(Stored entries)

_ _ _ _

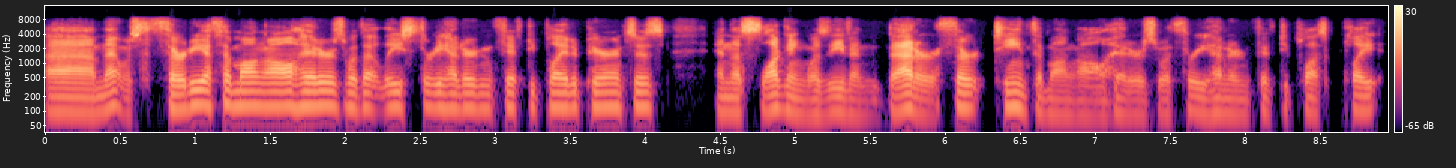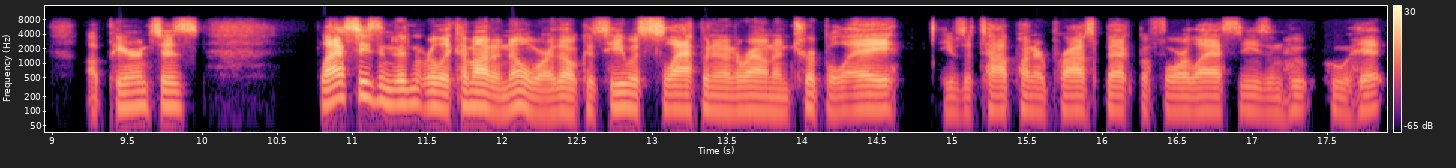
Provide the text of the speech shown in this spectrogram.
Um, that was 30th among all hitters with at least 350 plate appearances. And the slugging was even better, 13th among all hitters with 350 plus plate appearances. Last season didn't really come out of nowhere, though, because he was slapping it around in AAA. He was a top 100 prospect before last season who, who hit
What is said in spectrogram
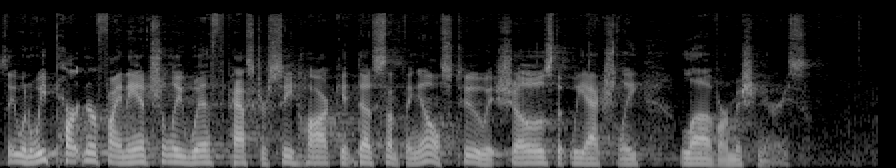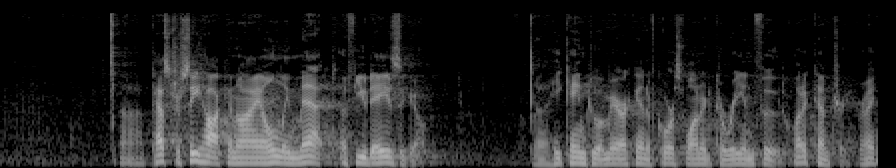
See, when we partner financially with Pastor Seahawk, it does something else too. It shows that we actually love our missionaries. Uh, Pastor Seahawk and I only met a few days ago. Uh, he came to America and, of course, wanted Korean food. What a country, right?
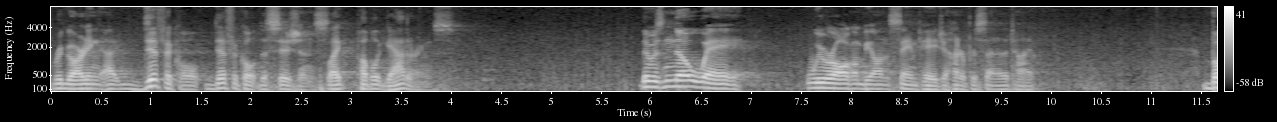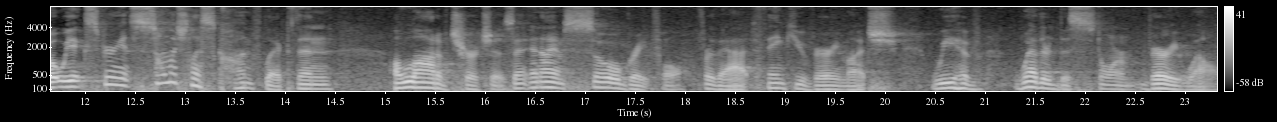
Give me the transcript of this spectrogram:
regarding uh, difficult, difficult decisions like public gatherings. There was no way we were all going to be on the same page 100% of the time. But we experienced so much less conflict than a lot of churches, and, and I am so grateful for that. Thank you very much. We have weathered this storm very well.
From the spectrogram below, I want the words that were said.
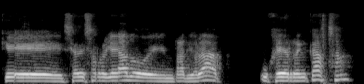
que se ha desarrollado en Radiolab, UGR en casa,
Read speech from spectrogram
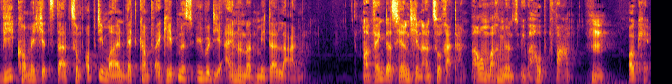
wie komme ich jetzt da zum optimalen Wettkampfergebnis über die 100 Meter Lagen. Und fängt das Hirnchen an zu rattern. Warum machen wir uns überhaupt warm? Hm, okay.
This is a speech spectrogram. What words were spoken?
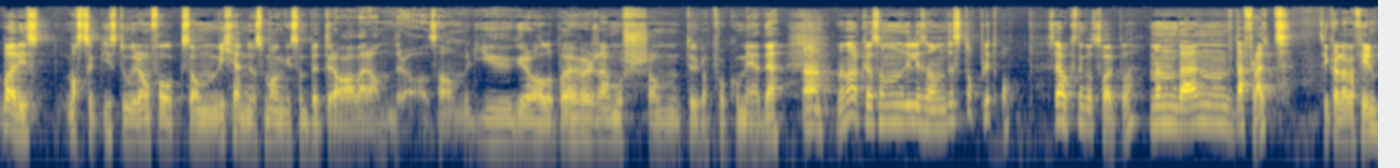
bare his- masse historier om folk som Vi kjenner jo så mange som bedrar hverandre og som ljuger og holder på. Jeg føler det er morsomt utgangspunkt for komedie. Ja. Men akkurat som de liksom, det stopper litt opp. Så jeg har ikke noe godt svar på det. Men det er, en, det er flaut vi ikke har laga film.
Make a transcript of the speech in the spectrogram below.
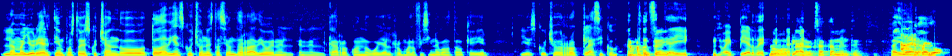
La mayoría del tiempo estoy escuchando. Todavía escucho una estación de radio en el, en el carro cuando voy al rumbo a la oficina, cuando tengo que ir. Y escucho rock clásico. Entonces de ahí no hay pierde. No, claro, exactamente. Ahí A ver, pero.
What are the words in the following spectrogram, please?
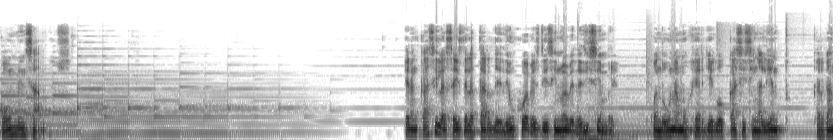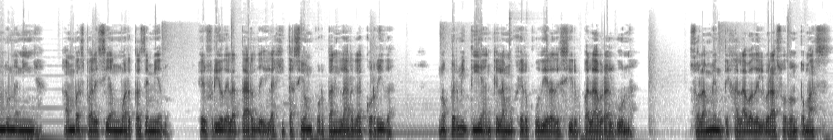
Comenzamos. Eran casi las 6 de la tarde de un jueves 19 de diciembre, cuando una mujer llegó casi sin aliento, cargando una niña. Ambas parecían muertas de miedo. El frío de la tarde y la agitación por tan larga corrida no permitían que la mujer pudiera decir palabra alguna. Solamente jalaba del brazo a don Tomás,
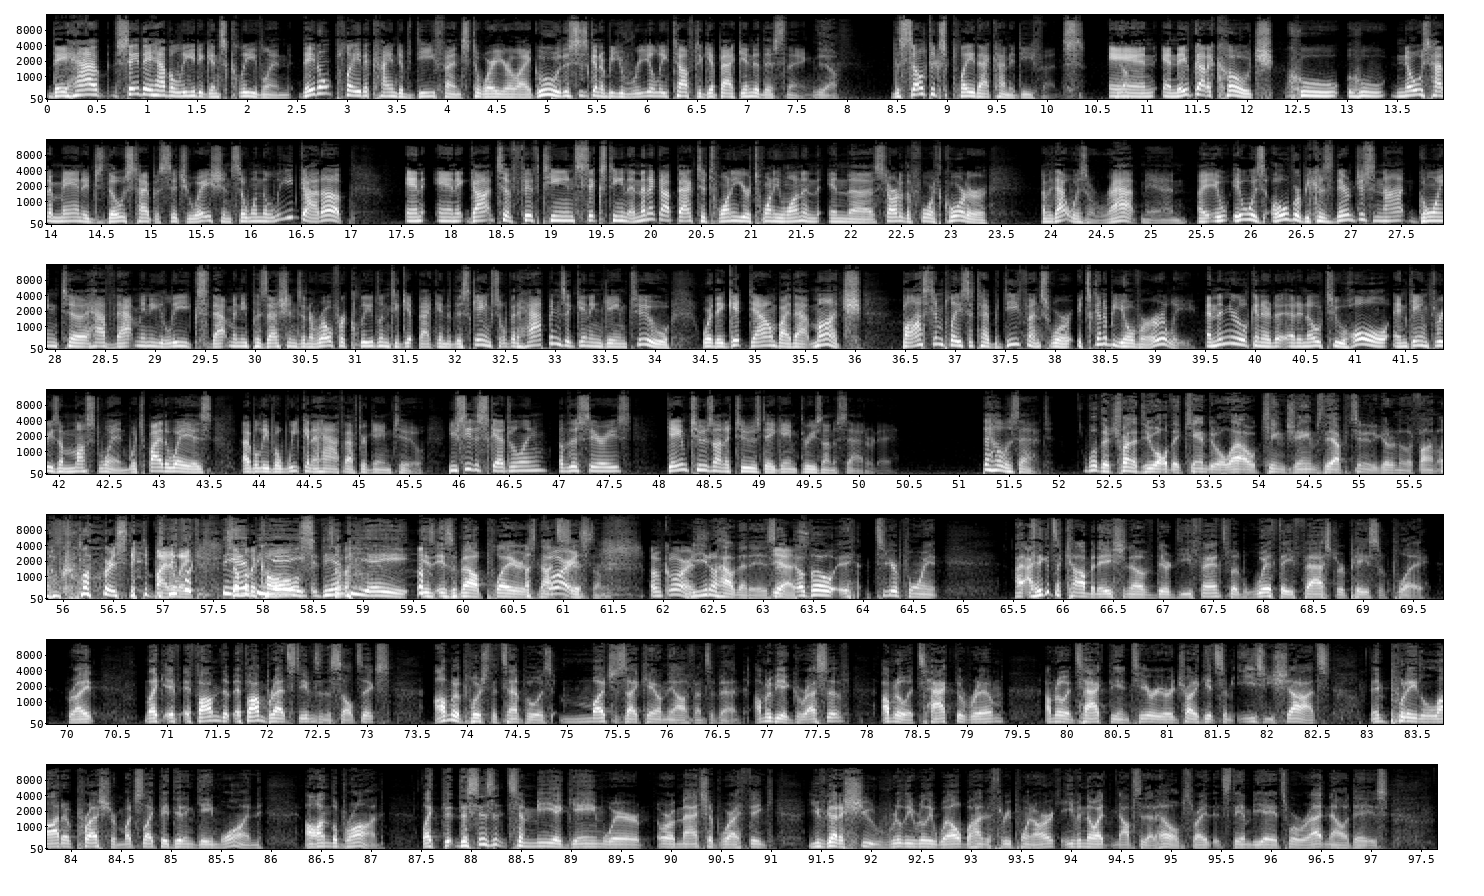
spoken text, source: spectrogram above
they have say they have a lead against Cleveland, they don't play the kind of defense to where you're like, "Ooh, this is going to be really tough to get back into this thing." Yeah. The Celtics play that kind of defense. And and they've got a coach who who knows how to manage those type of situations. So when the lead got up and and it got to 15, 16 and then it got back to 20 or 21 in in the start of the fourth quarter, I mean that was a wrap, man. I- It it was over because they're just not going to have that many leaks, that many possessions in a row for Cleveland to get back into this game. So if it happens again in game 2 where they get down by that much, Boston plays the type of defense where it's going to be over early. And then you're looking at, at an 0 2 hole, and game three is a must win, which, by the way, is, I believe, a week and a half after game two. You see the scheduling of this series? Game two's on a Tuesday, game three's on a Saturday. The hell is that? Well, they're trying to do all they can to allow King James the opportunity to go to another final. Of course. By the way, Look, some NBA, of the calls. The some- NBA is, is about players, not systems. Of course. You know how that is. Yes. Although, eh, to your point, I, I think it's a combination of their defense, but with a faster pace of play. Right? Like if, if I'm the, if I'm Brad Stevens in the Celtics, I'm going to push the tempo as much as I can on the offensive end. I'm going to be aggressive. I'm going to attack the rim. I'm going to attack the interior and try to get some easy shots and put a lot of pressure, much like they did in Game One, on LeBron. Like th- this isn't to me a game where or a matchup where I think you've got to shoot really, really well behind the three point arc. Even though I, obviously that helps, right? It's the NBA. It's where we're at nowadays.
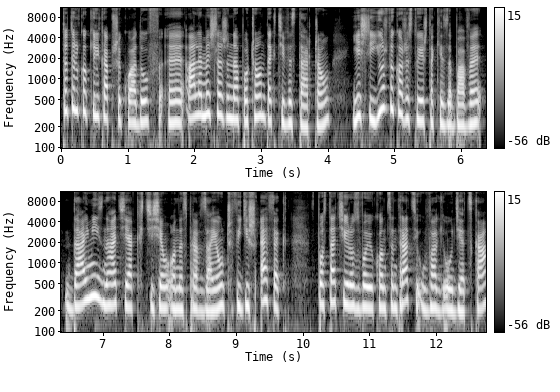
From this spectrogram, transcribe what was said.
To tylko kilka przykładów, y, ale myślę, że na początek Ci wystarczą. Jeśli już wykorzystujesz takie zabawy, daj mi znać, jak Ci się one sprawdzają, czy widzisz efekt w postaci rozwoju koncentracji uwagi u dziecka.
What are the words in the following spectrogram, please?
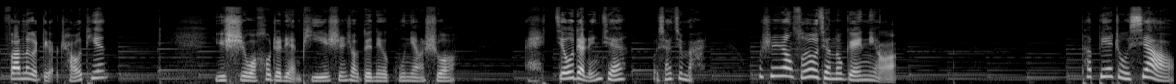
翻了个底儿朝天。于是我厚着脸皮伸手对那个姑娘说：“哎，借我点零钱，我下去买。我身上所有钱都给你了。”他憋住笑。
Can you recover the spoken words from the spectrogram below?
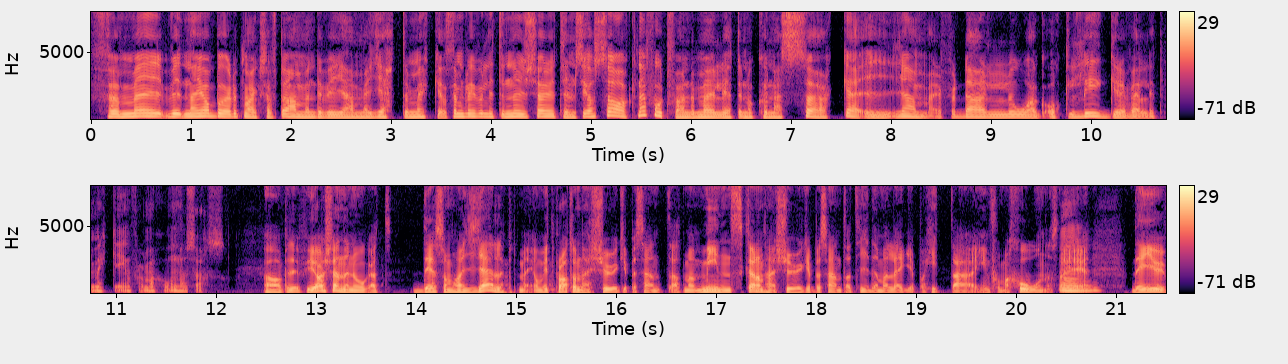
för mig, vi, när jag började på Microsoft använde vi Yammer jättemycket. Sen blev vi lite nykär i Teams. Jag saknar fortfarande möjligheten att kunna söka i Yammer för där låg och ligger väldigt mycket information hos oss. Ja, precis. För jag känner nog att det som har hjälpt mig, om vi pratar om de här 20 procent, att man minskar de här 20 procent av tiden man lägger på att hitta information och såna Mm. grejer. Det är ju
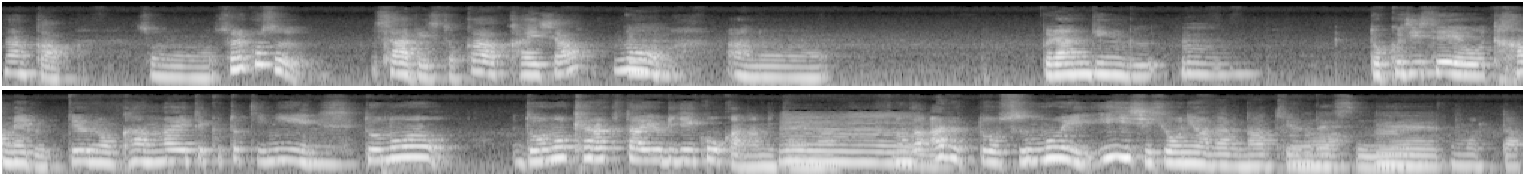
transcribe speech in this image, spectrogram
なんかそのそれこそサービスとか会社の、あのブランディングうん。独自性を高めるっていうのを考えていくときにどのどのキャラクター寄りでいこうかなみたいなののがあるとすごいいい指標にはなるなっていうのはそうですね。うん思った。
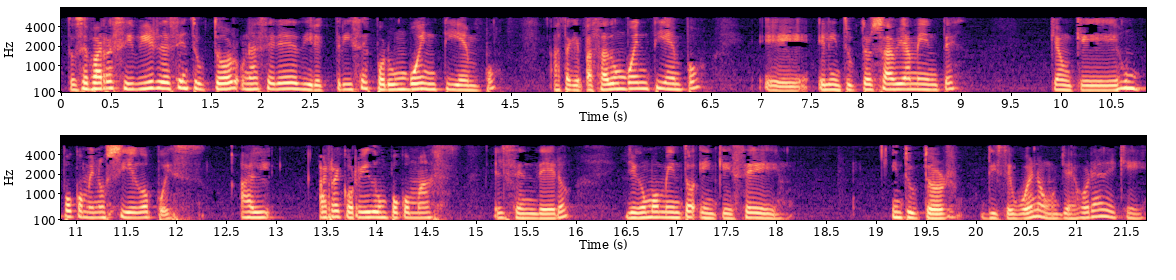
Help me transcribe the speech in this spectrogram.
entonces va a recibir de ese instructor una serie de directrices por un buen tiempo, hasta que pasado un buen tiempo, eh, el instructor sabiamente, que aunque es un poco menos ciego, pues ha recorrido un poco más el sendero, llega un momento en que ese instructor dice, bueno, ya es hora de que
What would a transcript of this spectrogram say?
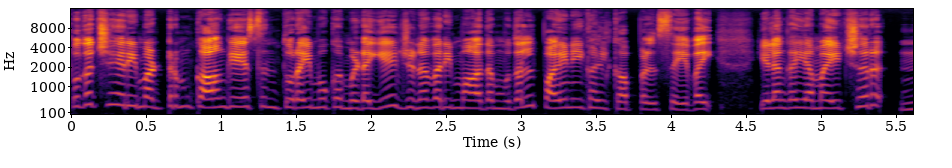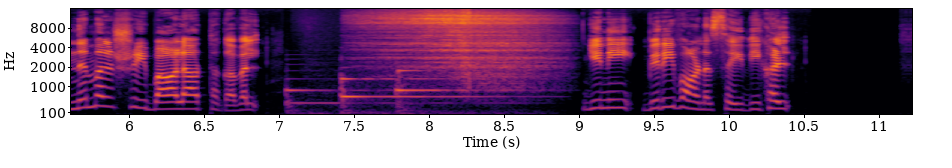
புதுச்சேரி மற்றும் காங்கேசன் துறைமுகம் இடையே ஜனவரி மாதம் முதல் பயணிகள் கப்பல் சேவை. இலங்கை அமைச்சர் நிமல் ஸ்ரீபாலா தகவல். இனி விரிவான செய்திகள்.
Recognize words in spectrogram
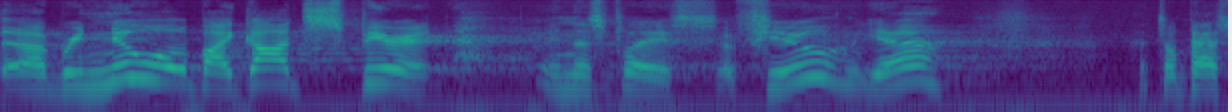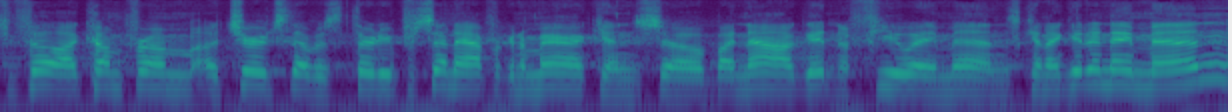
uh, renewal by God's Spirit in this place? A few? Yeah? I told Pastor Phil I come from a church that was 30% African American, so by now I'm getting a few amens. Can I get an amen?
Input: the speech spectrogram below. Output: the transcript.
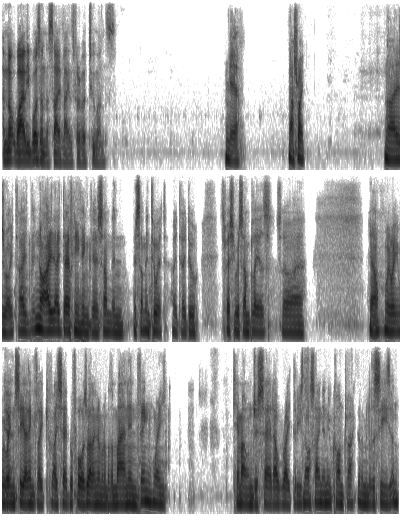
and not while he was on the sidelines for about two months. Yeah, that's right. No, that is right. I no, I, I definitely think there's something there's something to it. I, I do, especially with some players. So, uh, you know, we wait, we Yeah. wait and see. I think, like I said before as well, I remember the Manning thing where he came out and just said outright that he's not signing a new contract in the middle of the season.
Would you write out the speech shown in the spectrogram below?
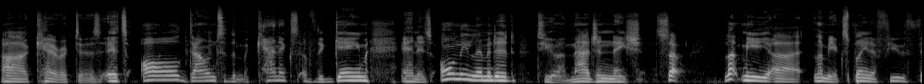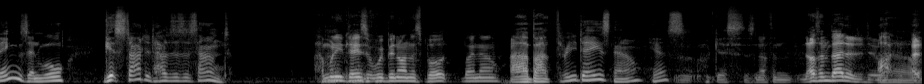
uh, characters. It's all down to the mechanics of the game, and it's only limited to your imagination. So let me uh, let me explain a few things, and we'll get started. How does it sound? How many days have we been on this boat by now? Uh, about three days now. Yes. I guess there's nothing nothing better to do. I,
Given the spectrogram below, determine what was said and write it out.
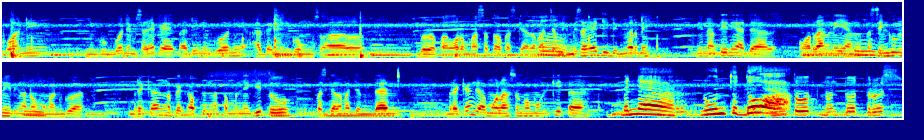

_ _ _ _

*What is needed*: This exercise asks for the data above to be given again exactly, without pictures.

*Reply to the task*:
Provide the text of the speech shown in this spectrogram.
Um, that was 30th among all hitters with at least 350 plate appearances. And the slugging was even better, 13th among all hitters with 350 plus plate appearances. Last season didn't really come out of nowhere, though, because he was slapping it around in AAA. He was a top 100 prospect before last season who, who hit
What is said in spectrogram
See, when we partner financially with Pastor Seahawk, it does something else too. It shows that we actually love our missionaries. Uh, Pastor Seahawk and I only met a few days ago. Uh, he came to America and, of course, wanted Korean food. What a country, right?
Give me the transcript of this spectrogram:
regarding uh, difficult, difficult decisions like public gatherings. There was no way we were all going to be on the same page 100% of the time. But we experienced so much less conflict than a lot of churches, and, and I am so grateful for that. Thank you very much. We have weathered this storm very well.
From the spectrogram below, I want the words that were said.
que se ha desarrollado en Radiolab, UGR en casa,
Read speech from spectrogram
wie komme ich jetzt da zum optimalen Wettkampfergebnis über die 100 Meter Lagen. Und fängt das Hirnchen an zu rattern. Warum machen wir uns überhaupt warm? Hm, okay.
This is a speech spectrogram. What words were spoken?
bare his- masse historier om folk som Vi kjenner jo så mange som bedrar hverandre og som ljuger og holder på. Jeg føler det er morsomt utgangspunkt for komedie. Ja. Men akkurat som de liksom, det stopper litt opp. Så jeg har ikke noe godt svar på det. Men det er, en, det er flaut vi ikke har laga film.
Make a transcript of the speech in the spectrogram below.
La mayoría del tiempo estoy escuchando. Todavía escucho una estación de radio en el, en el carro cuando voy al rumbo a la oficina, cuando tengo que ir. Y escucho rock clásico. Entonces de ahí no hay pierde. No, claro, exactamente. Ahí A ver, pero.
What are the words in the following spectrogram, please?
Comenzamos. Eran casi las 6 de la tarde de un jueves 19 de diciembre, cuando una mujer llegó casi sin aliento, cargando una niña. Ambas parecían muertas de miedo. El frío de la tarde y la agitación por tan larga corrida no permitían que la mujer pudiera decir palabra alguna. Solamente jalaba del brazo a don Tomás,
spoken text, source: spectrogram above
they have say they have a lead against Cleveland, they don't play the kind of defense to where you're like, "Ooh, this is going to be really tough to get back into this thing." Yeah. The Celtics play that kind of defense. And and they've got a coach who who knows how to manage those type of situations. So when the lead got up and and it got to 15, 16 and then it got back to 20 or 21 in in the start of the fourth quarter, I mean that was a wrap, man. I- It it was over because they're just not going to have that many leaks, that many possessions in a row for Cleveland to get back into this game. So if it happens again in game 2 where they get down by that much, Boston plays the type of defense where it's going to be over early. And then you're looking at, at an 0 2 hole, and game three is a must win, which, by the way, is, I believe, a week and a half after game two. You see the scheduling of this series? Game two's on a Tuesday, game three's on a Saturday. The hell is that? Well, they're trying to do all they can to allow King James the opportunity to go to another final. Of course. By the way, Look, some NBA, of the calls. The some- NBA is, is about players, not systems. Of course. You know how that is. Yes. Although, eh, to your point, I, I think it's a combination of their defense, but with a faster pace of play. Right? Like if, if I'm the, if I'm Brad Stevens in the Celtics, I'm going to push the tempo as much as I can on the offensive end. I'm going to be aggressive. I'm going to attack the rim. I'm going to attack the interior and try to get some easy shots and put a lot of pressure, much like they did in Game One, on LeBron. Like th- this isn't to me a game where or a matchup where I think you've got to shoot really, really well behind the three point arc. Even though I, obviously that helps, right? It's the NBA. It's where we're at nowadays.
From this spectrogram, transcribe what was said.
To tylko kilka przykładów, y, ale myślę, że na początek Ci wystarczą. Jeśli już wykorzystujesz takie zabawy, daj mi znać, jak Ci się one sprawdzają, czy widzisz efekt w postaci rozwoju koncentracji uwagi u dziecka.
What are the words in the following spectrogram, please?
翻了个底儿朝天。于是我厚着脸皮伸手对那个姑娘说：“哎，借我点零钱，我下去买。我身上所有钱都给你了。”他憋住笑。
Can you recover the spoken words from the spectrogram below?
för mig, vi, när jag började på Microsoft använde vi Yammer jättemycket. Sen blev vi lite nykär i Teams. Jag saknar fortfarande möjligheten att kunna söka i Yammer för där låg och ligger väldigt mycket information hos oss. Ja, precis. För jag känner nog att det som har hjälpt mig, om vi pratar om de här 20 procent, att man minskar de här 20 procent av tiden man lägger på att hitta information och såna Mm. grejer. Det är ju
transcribe speech in this image, spectrogram
なんかそのそれこそサービスとか会社の、あのブランディングうん。独自性を高めるっていうのを考えていくときにどのどのキャラクター寄りでいこうかなみたいなののがあるとすごいいい指標にはなるなっていうのはそうですね。うん思った。
Help me transcribe the speech in this spectrogram.
entonces va a recibir de ese instructor una serie de directrices por un buen tiempo, hasta que pasado un buen tiempo, eh, el instructor sabiamente, que aunque es un poco menos ciego, pues ha recorrido un poco más el sendero, llega un momento en que ese instructor dice, bueno, ya es hora de que
What would a transcript of this spectrogram say?
புதுச்சேரி மற்றும் காங்கேசன் துறைமுகம் இடையே ஜனவரி மாதம் முதல் பயணிகள் கப்பல் சேவை. இலங்கை அமைச்சர் நிமல் ஸ்ரீபாலா தகவல். இனி விரிவான செய்திகள்.
Recognize words in spectrogram
uh, renewal by God's Spirit in this place? A few? Yeah? I told Pastor Phil I come from a church that was 30% African American, so by now I'm getting a few amens. Can I get an amen?
Input: the speech spectrogram below. Output: the transcript.
and not while he was on the sidelines for about two months. Yeah, that's right. No, that is right. I no, I, I definitely think there's something there's something to it. I, I do, especially with some players. So, uh, you know, we wait, we Yeah. wait and see. I think, like I said before as well, I remember the Manning thing where he came out and just said outright that he's not signing a new contract in the middle of the season.
Would you write out the speech shown in the spectrogram below?
uh, characters. It's all down to the mechanics of the game, and it's only limited to your imagination. So let me uh, let me explain a few things, and we'll get started. How does it sound? How many days have we been on this boat by now? Uh, about three days now. Yes. I guess there's nothing nothing better to do. I,
Given the spectrogram below, determine what was said and write it out.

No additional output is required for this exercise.